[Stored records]

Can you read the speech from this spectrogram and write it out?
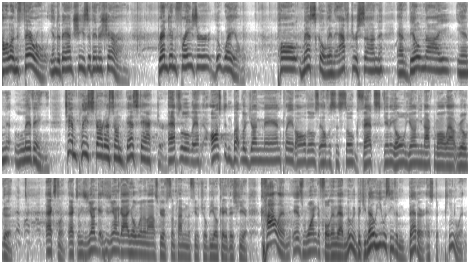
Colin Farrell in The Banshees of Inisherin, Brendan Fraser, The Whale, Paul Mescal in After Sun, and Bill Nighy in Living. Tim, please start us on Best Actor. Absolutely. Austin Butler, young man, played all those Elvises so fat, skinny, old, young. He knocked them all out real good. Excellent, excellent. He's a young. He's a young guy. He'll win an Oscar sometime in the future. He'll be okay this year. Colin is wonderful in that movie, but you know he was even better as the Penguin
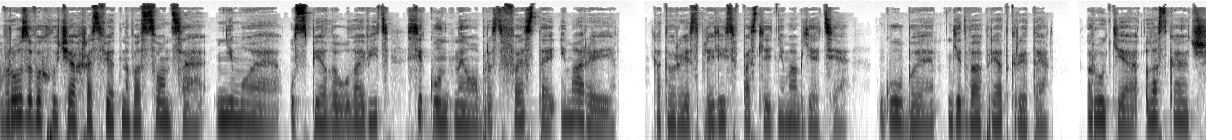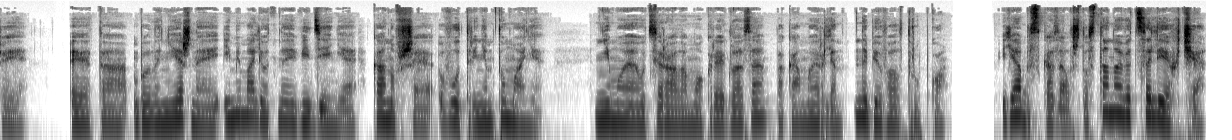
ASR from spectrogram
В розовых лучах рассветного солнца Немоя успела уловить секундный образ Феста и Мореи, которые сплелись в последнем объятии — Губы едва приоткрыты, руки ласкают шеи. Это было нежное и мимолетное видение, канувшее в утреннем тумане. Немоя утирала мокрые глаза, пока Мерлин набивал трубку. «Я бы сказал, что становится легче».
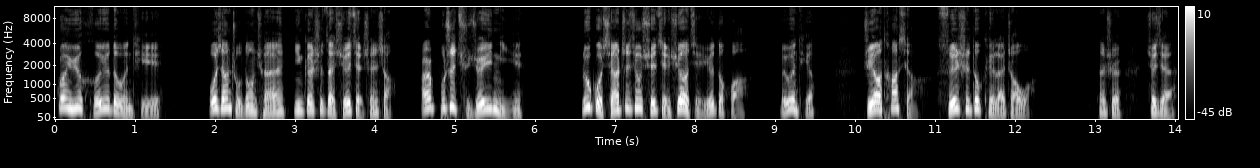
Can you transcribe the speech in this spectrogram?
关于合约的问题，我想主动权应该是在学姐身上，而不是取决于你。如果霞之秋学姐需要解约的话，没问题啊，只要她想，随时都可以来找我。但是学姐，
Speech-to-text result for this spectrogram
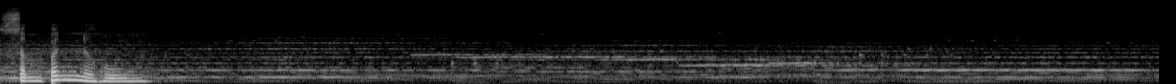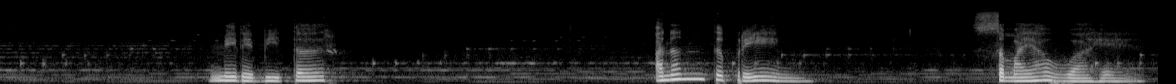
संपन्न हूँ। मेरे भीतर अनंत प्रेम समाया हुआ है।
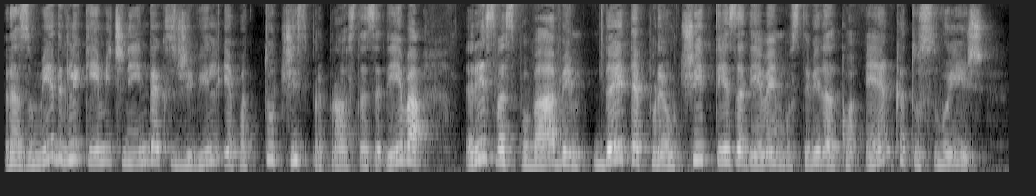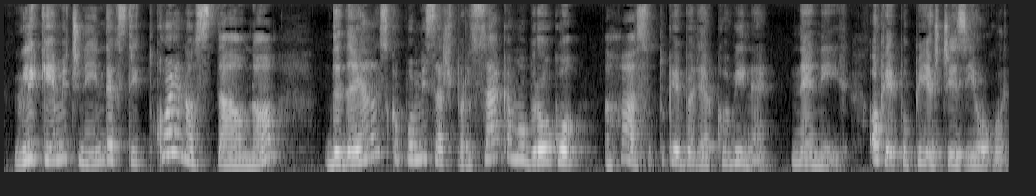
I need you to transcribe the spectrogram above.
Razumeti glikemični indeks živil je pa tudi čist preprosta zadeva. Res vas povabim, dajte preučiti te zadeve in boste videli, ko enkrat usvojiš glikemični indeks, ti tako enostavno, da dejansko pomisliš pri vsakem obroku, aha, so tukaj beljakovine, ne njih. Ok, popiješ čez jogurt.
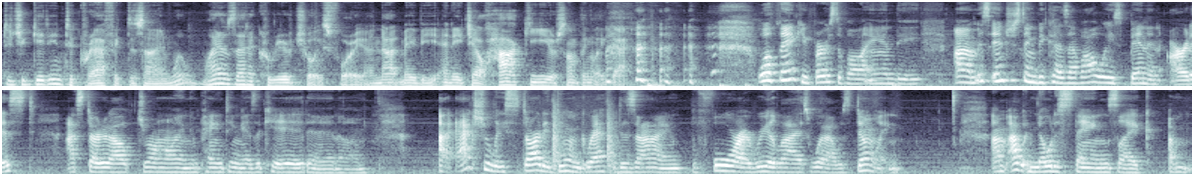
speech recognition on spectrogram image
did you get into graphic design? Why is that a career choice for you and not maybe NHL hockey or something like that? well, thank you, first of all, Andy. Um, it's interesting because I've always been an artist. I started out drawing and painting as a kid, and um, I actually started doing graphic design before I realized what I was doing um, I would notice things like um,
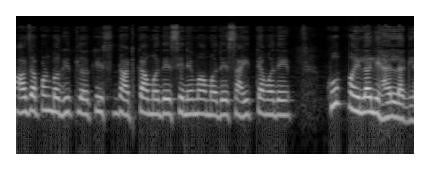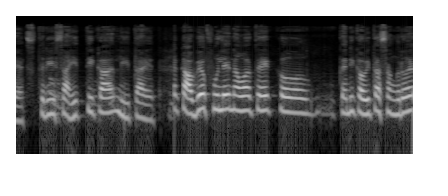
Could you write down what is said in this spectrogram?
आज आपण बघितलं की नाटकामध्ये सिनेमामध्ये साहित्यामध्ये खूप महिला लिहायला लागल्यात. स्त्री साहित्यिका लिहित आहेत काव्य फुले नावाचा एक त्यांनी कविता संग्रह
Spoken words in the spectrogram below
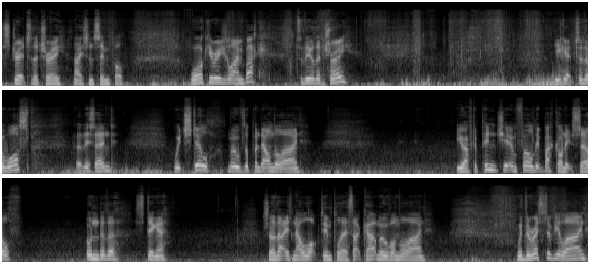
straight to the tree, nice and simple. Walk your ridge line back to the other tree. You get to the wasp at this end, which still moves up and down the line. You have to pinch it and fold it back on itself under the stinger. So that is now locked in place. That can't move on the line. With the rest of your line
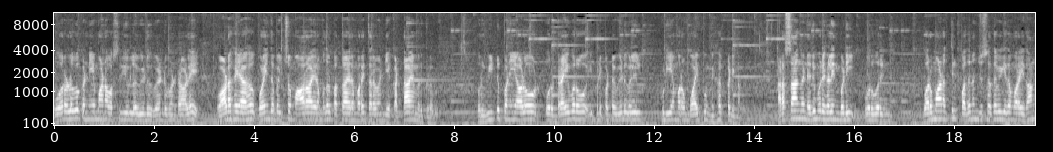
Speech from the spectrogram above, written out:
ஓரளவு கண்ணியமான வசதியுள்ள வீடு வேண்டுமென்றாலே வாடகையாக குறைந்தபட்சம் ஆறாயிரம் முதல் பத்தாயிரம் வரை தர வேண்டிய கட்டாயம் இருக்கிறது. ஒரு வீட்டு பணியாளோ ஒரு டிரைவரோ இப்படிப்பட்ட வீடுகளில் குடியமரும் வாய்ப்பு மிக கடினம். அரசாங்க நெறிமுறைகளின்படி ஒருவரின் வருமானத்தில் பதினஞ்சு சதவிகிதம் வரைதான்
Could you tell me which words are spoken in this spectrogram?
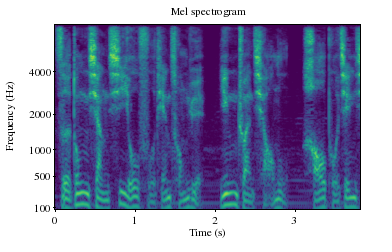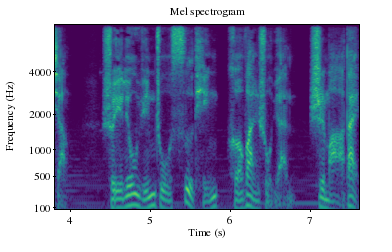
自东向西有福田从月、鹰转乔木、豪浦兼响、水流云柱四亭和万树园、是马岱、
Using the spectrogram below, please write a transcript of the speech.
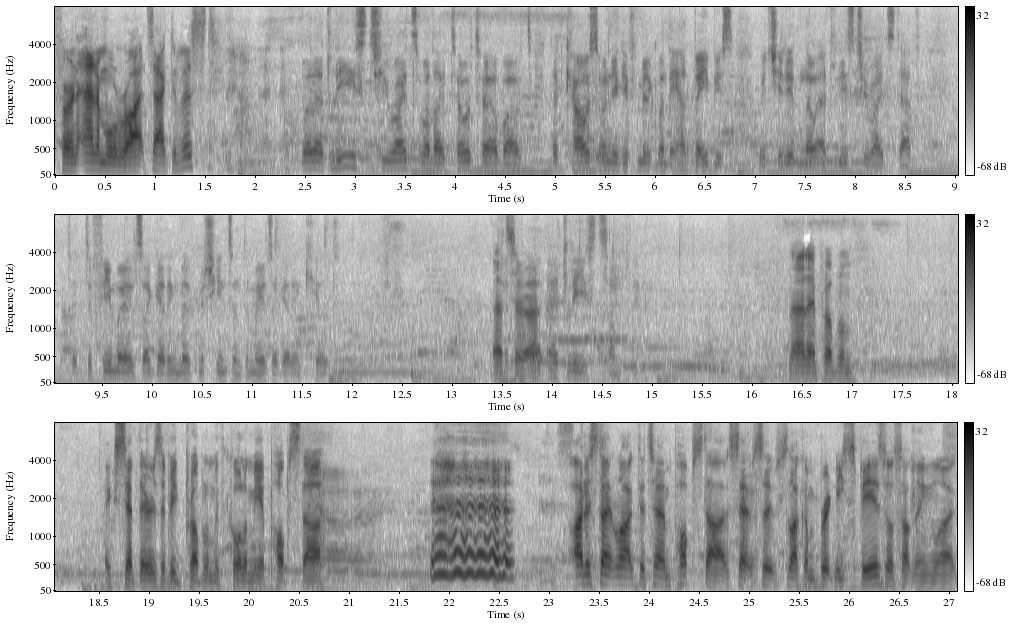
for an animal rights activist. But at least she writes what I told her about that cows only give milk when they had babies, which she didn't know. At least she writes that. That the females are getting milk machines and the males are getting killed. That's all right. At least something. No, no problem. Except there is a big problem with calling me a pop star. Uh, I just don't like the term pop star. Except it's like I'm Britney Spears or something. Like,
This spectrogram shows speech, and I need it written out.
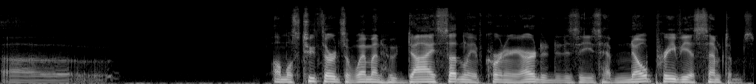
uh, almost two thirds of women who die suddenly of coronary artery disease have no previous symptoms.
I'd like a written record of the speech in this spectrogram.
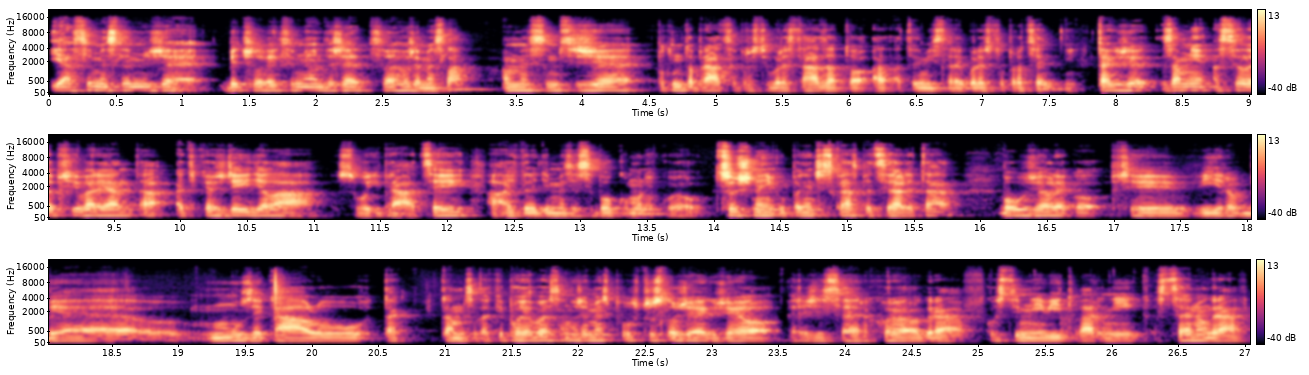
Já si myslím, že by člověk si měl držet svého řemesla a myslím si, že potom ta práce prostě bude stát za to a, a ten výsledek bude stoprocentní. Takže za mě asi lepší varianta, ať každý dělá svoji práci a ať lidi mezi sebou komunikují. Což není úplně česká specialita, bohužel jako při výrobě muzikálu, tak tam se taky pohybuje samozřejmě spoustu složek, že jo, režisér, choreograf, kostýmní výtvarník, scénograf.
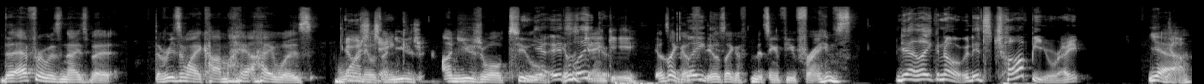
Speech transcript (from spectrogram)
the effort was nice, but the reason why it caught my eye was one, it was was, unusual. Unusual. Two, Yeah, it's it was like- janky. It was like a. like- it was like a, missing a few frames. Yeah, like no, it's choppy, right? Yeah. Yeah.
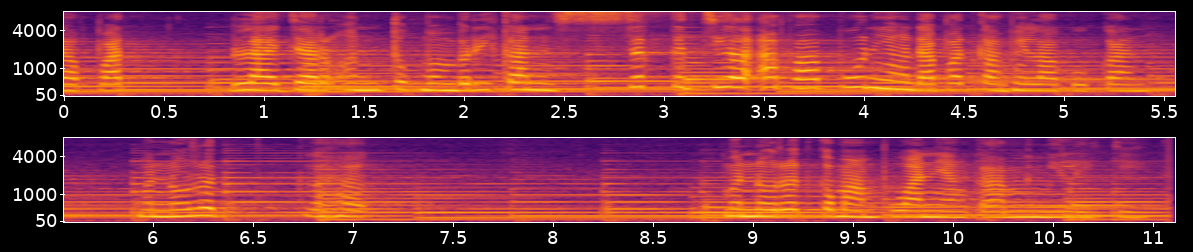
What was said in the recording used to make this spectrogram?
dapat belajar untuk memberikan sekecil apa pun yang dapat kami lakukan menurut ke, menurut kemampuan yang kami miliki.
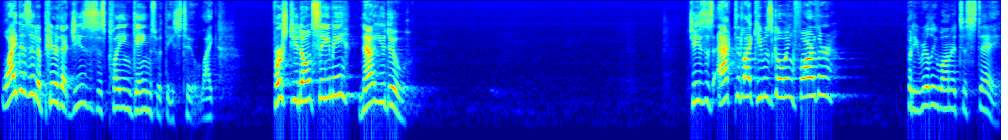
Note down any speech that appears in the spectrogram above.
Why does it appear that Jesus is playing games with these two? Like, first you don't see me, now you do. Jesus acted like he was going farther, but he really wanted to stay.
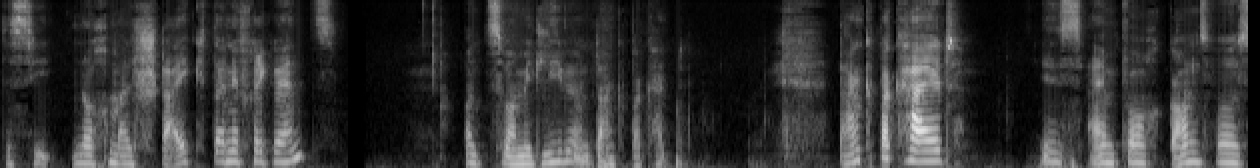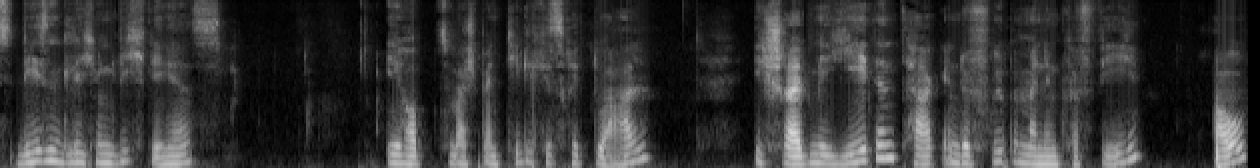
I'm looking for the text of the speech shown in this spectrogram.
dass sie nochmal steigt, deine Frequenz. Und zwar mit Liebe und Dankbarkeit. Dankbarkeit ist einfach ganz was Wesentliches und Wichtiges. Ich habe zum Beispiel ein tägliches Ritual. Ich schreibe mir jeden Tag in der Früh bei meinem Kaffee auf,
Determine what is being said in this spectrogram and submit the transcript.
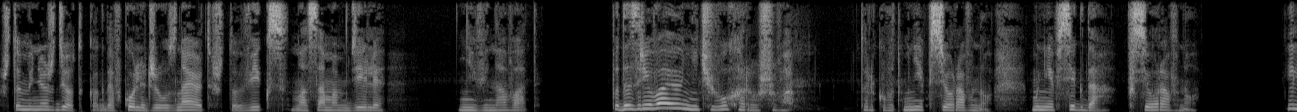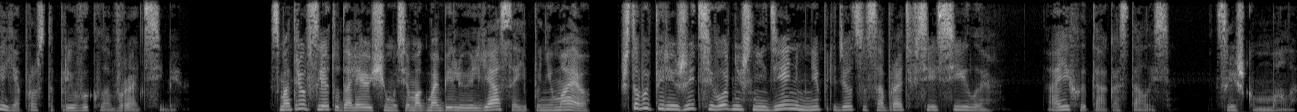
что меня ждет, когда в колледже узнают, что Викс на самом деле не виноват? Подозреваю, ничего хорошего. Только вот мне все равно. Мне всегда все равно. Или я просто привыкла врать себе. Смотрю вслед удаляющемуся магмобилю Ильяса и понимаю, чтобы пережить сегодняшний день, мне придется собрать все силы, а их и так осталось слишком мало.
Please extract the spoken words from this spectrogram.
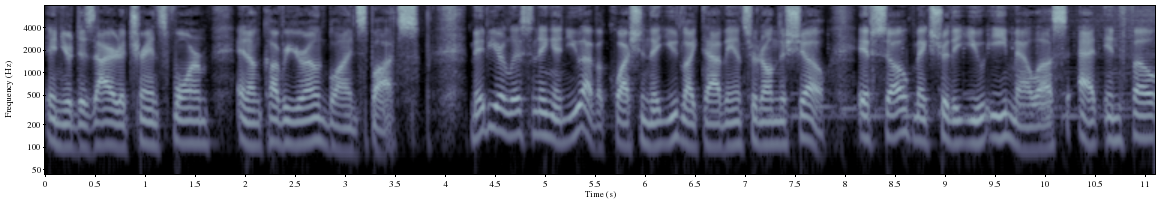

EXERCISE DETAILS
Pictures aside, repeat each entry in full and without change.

ANSWER AREA
Can you read the speech from this spectrogram and write it out?
Colin Farrell in The Banshees of Inisherin, Brendan Fraser, The Whale, Paul Mescal in After Sun, and Bill Nighy in Living. Tim, please start us on Best Actor. Absolutely. Austin Butler, young man, played all those Elvises so fat, skinny, old, young. He knocked them all out real good. Excellent, excellent. He's a young. He's a young guy. He'll win an Oscar sometime in the future. He'll be okay this year. Colin is wonderful in that movie, but you know he was even better as the Penguin
ASR from spectrogram
В розовых лучах рассветного солнца Немоя успела уловить секундный образ Феста и Мореи, которые сплелись в последнем объятии — Губы едва приоткрыты, руки ласкают шеи. Это было нежное и мимолетное видение, канувшее в утреннем тумане. Немоя утирала мокрые глаза, пока Мерлин набивал трубку. «Я бы сказал, что становится легче».
Can you transcribe the speech in this spectrogram?
关于合约的问题，我想主动权应该是在学姐身上，而不是取决于你。如果霞之秋学姐需要解约的话，没问题啊，只要她想，随时都可以来找我。但是学姐，
Speech-to-text result for this spectrogram
संपन्न हूँ। मेरे भीतर अनंत प्रेम समाया हुआ है।
I need you to transcribe the spectrogram above.
Razumeti glikemični indeks živil je pa tudi čist preprosta zadeva. Res vas povabim, dajte preučiti te zadeve in boste videli, ko enkrat usvojiš glikemični indeks, ti tako enostavno, da dejansko pomisliš pri vsakem obroku, aha, so tukaj beljakovine, ne njih. Ok, popiješ čez jogurt.
speech recognition on spectrogram image
did you get into graphic design? Why is that a career choice for you and not maybe NHL hockey or something like that? well, thank you, first of all, Andy. Um, it's interesting because I've always been an artist. I started out drawing and painting as a kid, and um, I actually started doing graphic design before I realized what I was doing um, I would notice things like um,
Could you write down what is said in this spectrogram?
आज आपण बघितलं की नाटकामध्ये सिनेमामध्ये साहित्यामध्ये खूप महिला लिहायला लागल्यात. स्त्री साहित्यिका लिहित आहेत काव्य फुले नावाचा एक त्यांनी कविता संग्रह
Spoken words in the spectrogram below
straight to the tree, nice and simple. Walk your ridge line back to the other tree. You get to the wasp at this end, which still moves up and down the line. You have to pinch it and fold it back on itself under the stinger. So that is now locked in place. That can't move on the line. With the rest of your line
Speech from the spectrogram above, written out:
ஓரளவு கண்ணியமான வசதியுள்ள வீடு வேண்டுமென்றாலே வாடகையாக குறைந்தபட்சம் ஆறாயிரம் முதல் பத்தாயிரம் வரை தர வேண்டிய கட்டாயம் இருக்கிறது. ஒரு வீட்டு பணியாளோ ஒரு டிரைவரோ இப்படிப்பட்ட வீடுகளில் குடியமரும் வாய்ப்பு மிக கடினம். அரசாங்க நெறிமுறைகளின்படி ஒருவரின் வருமானத்தில் பதினஞ்சு சதவிகிதம் வரைதான்
Could you tell me which words are spoken in this spectrogram?
自东向西有福田从月、鹰转乔木、豪浦兼响、水流云柱四亭和万树园、是马岱、
Using the spectrogram below, please write a transcript of the speech.
for an animal rights activist. But at least she writes what I told her about that cows only give milk when they had babies, which she didn't know. At least she writes that. That the females are getting milk machines and the males are getting killed. That's all right. At least something. No, no problem. Except there is a big problem with calling me a pop star. Uh, I just don't like the term pop star. Except it's like I'm Britney Spears or something. Like,
This spectrogram shows speech, and I need it written out.
uh, almost two thirds of women who die suddenly of coronary artery disease have no previous symptoms.
I'd like a written record of the speech in this spectrogram.
Já si myslím, že by člověk si měl držet svého řemesla a myslím si, že potom ta práce prostě bude stát za to a, a ten výsledek bude stoprocentní. Takže za mě asi lepší varianta, ať každý dělá svoji práci a ať lidi mezi sebou komunikují. Což není úplně česká specialita, bohužel jako při výrobě muzikálu, tak tam se taky pohybuje samozřejmě spoustu složek, že jo, režisér, choreograf, kostýmní výtvarník, scénograf.
Speech transcript (from spectrogram)
the effort was nice, but the reason why it caught my eye was one, it was was, unusual. Unusual. Two, Yeah, it's it was like- janky. It was like a. like- it was like a, missing a few frames. Yeah, like no, it's choppy, right? Yeah. Yeah.
What was said in the recording used to make this spectrogram?
dapat belajar untuk memberikan sekecil apa pun yang dapat kami lakukan menurut ke, menurut kemampuan yang kami miliki.
Note down any speech that appears in the spectrogram above.
Why does it appear that Jesus is playing games with these two? Like, first you don't see me, now you do. Jesus acted like he was going farther, but he really wanted to stay.
I'm looking for the text of the speech shown in this spectrogram.
dass sie nochmal steigt, deine Frequenz. Und zwar mit Liebe und Dankbarkeit. Dankbarkeit ist einfach ganz was Wesentliches und Wichtiges. Ich habe zum Beispiel ein tägliches Ritual. Ich schreibe mir jeden Tag in der Früh bei meinem Kaffee auf,
Determine what is being said in this spectrogram and submit the transcript.
что меня ждет, когда в колледже узнают, что Викс на самом деле не виноват? Подозреваю, ничего хорошего. Только вот мне все равно. Мне всегда все равно. Или я просто привыкла врать себе. Смотрю вслед удаляющемуся магмобилю Ильяса и понимаю, чтобы пережить сегодняшний день, мне придется собрать все силы, а их и так осталось слишком мало.
Please extract the spoken words from this spectrogram.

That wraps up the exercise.